Imagine metabolism as a factory. The protein worker is an essential part of a conveyor belt helping the factory to function. When this protein breaks, it causes a blockage in that conveyor belt which causes issues across the whole factory. Materials before the hold-up will build up and can lead to toxicity in the body, and materials that should travel along the conveyer belt after the hold-up are missing and can impact on essential body function. 

Structures are key to determining function, dysfunction, and treatment 

To develop new therapies for rare diseases such as these, three key pieces of information are needed: 

  • how the disease-causing mutations affect the enzyme causing the hold-up 
  • which part of the conveyor belt should we address to mitigate the hold-up 
  • what drug molecules we should use to do so 

The team who are structural biologists believe that the 3D structure of an enzyme dictates how the enzyme works, and why it is not working when it breaks. 

This would mean that it’s possible to determine what the enzyme should look like when functioning well and compare it to how the enzyme looks when it is broken. The 3D structure of an enzyme also guides the design of drug molecules that can act on it.

The image at the top of this blog shows some of the 60 metabolic enzymes that the Yue Lab have focussed on over the years to determine their 3D structures.

Exploring structures with cutting-edge technology 

The team uses two cutting-edge technologies to look at structures. 

In x-ray crystallography, many molecules of the enzyme are packed inside a crystal. An x-ray then passes through, revealing information about the atoms and bonds that make up the enzyme’s shape.  

Cryo-electron microscopy is particularly suited for larger, more complex enzymes. Here, multiple photographs of the enzyme in a native-like environment are taken by the electron microscope and its overall shape is derived from averaging these photos.  

These technologies expose – at the level of atoms and bonds – how an enzyme takes the shape that reflects its function. They also reveal what parts of the enzyme are important for working with other enzymes and materials, how the structure changes under disease conditions, and how the enzyme interacts with drug molecules.  

Two methods to fix the conveyor belt  

Once the structure is understood, the team can begin to develop therapies addressing two different aspects of the conveyor belt. 

One approach aims to directly bolster the function of the broken enzyme. This can be done by designing drug molecules that hold the enzyme together so that it can resume work (partially). The team is taking on this approach to develop novel treatments for homocystinuria, a rare but potentially serious inherited condition where the body isn’t able to process methionine, the amino acid which is necessary in our diets for building protein. 

The other approach aims to slow down the work carried out by another enzyme appearing before the broken enzyme in the conveyor belt. 

This would mean that the overall flow of materials in the conveyor belt minimises any hold-up in the process. The team is exploring this route in order to design new treatment for an epileptic disorder and a kidney disease. 

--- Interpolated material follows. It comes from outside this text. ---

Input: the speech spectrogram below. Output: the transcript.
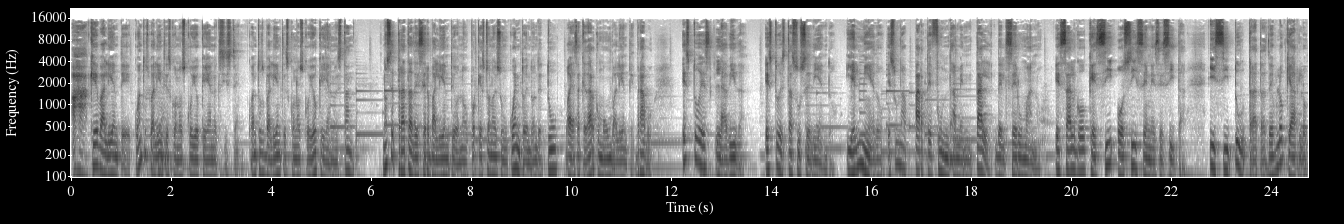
Ah, qué valiente. ¿Cuántos valientes conozco yo que ya no existen? ¿Cuántos valientes conozco yo que ya no están? No se trata de ser valiente o no, porque esto no es un cuento en donde tú vayas a quedar como un valiente. Bravo. Esto es la vida. Esto está sucediendo. Y el miedo es una parte fundamental del ser humano. Es algo que sí o sí se necesita. Y si tú tratas de bloquearlo,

Turning the tide for rare diseases in the future

Professor Yue’s team enjoys an active role in the University’s rare disease ecosystem and drug discovery research community. 

It is the team’s vision that, as cutting-edge technologies – such as those developed to study enzyme shapes – advance at an unprecedented rate, researchers can turn the tide in rare disease therapy by helping to make the drug discovery process quicker, easier and cheaper.

NUCoRE Rare Disease - Yue lab blog photo

Photo of the Yue Lab, taken on Rare Disease Day 2022. Each member holds up the name of the rare disease that their research impacts on.

As a centre of research excellence, Newcastle has a long and distinguished history of research and clinical care in rare disease. 

Discover more about how we improve therapy options, outcomes, and quality of life for people with a rare disease. 






Tags: Research Excellence, Ageing and Health